Segment Start: Data in this exercise

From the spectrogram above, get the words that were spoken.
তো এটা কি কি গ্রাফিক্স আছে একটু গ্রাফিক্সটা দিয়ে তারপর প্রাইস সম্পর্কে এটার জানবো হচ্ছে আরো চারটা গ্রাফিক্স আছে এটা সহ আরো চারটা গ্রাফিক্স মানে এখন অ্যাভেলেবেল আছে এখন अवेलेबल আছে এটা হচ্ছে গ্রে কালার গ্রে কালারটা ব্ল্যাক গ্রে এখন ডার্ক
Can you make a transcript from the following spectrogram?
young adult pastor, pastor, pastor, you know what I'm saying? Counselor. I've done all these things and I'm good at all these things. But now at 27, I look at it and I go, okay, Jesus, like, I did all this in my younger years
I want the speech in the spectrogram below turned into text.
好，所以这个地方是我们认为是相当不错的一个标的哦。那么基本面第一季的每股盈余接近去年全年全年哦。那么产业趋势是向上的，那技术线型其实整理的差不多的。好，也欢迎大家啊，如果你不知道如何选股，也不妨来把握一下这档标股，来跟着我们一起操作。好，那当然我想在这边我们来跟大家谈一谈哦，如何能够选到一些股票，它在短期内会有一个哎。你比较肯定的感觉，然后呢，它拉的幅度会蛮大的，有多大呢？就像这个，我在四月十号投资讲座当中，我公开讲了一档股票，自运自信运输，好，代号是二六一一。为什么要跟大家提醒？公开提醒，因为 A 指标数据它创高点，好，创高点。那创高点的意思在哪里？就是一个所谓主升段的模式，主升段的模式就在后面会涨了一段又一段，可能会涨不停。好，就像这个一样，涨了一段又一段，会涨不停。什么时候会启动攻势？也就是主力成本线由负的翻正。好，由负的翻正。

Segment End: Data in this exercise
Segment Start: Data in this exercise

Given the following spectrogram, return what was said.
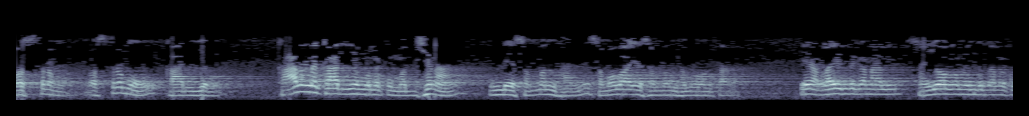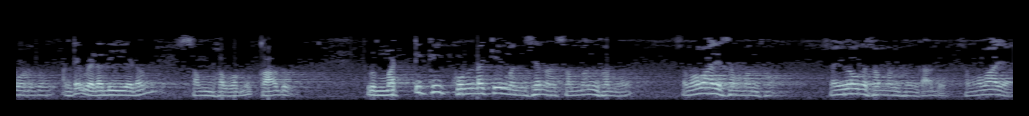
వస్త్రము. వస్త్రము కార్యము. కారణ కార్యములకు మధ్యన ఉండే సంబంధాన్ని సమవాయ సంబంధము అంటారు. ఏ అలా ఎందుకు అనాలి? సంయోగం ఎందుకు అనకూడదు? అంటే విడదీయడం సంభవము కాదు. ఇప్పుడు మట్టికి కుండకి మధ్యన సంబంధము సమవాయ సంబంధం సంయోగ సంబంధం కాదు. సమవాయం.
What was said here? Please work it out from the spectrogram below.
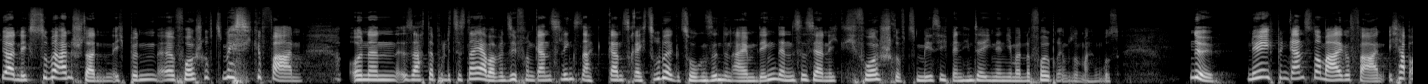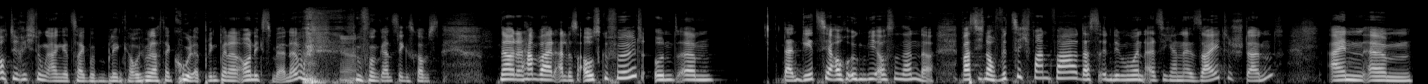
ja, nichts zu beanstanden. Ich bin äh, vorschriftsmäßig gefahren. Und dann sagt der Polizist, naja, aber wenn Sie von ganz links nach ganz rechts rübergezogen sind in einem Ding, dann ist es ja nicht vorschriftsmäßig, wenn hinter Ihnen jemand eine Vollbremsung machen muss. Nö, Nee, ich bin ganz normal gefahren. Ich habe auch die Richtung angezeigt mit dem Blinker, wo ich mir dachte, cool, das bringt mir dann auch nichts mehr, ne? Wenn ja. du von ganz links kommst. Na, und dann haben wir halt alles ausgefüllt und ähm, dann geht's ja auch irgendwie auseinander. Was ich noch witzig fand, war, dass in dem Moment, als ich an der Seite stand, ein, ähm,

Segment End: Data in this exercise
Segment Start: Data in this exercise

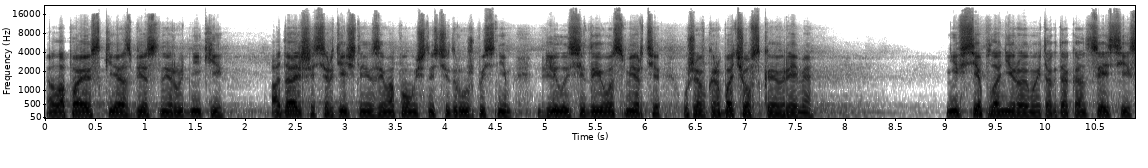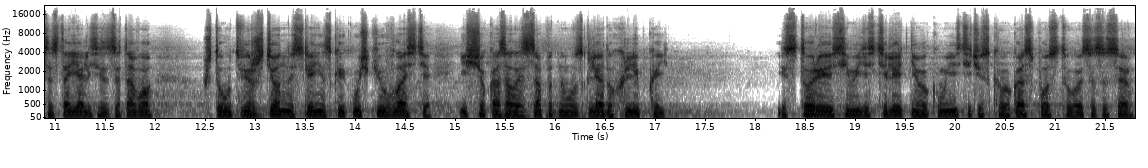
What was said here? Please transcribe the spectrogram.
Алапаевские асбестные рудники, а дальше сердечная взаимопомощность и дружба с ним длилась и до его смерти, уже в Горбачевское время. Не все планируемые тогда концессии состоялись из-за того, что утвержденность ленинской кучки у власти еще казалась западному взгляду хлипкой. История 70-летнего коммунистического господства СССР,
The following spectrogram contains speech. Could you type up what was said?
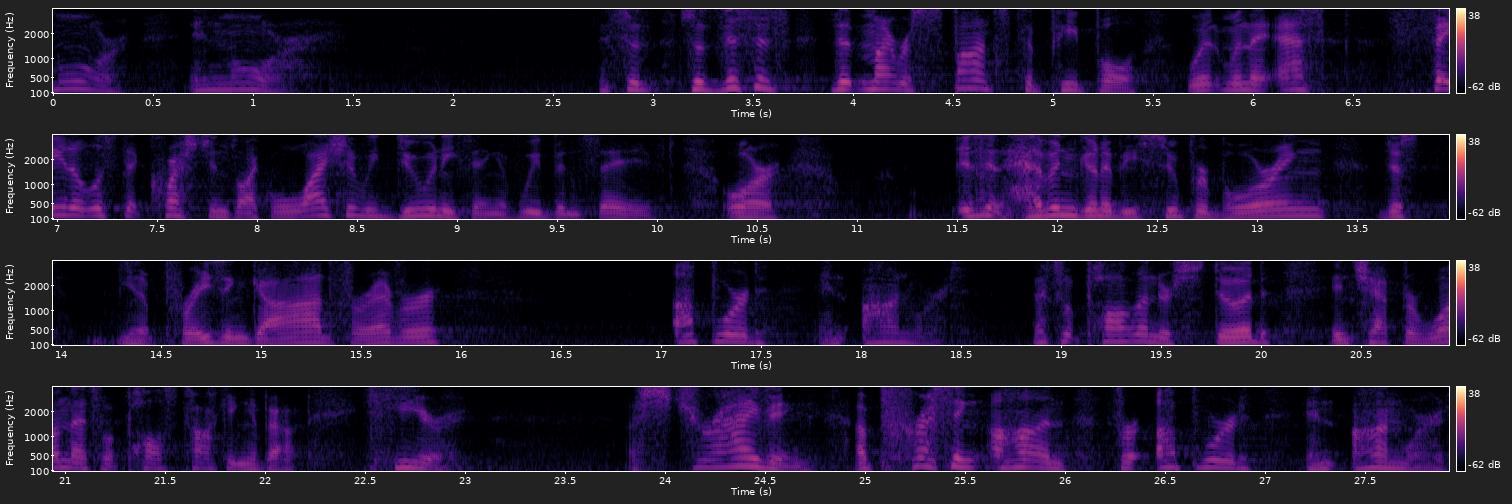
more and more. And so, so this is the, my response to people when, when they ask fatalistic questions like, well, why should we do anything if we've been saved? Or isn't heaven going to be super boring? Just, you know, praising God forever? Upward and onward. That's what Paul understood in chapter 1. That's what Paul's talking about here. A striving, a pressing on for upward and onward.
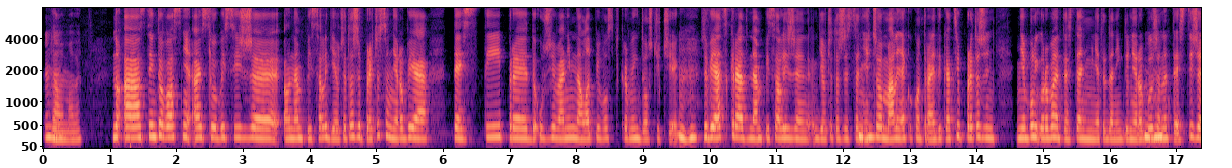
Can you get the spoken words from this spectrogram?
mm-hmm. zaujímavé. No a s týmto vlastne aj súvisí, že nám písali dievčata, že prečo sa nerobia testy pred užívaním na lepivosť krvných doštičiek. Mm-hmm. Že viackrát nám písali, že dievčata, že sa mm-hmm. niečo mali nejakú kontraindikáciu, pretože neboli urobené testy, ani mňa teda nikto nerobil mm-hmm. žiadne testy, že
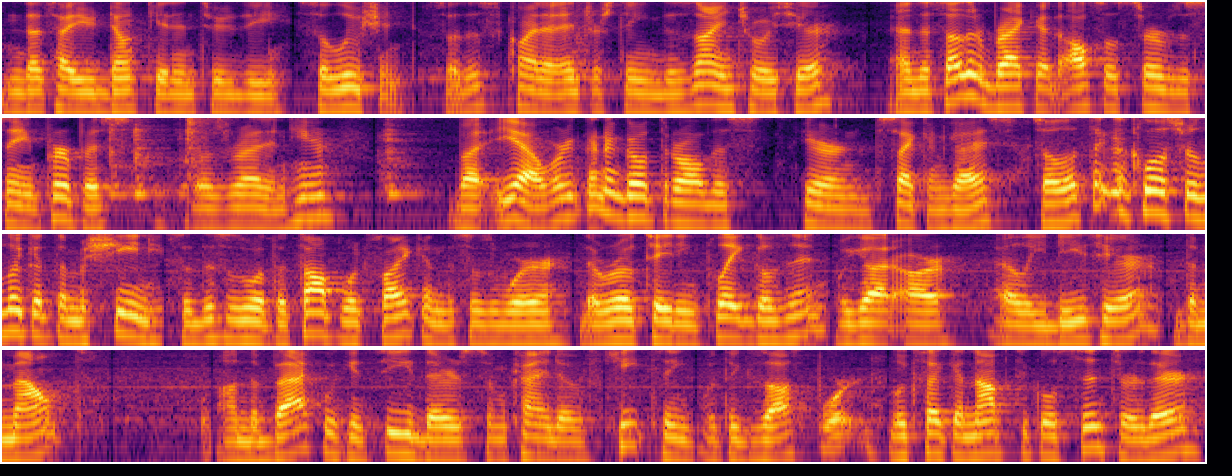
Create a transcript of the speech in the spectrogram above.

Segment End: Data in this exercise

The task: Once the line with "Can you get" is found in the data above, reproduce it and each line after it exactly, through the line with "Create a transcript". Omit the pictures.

Finished task:
Can you get the spoken words from this spectrogram?
mm-hmm. zaujímavé. No a s týmto vlastne aj súvisí, že nám písali dievčata, že prečo sa nerobia testy pred užívaním na lepivosť krvných doštičiek. Mm-hmm. Že viackrát nám písali, že dievčata, že sa mm-hmm. niečo mali nejakú kontraindikáciu, pretože neboli urobené testy, ani mňa teda nikto nerobil mm-hmm. žiadne testy, že
Create a transcript of the speech in the spectrogram above.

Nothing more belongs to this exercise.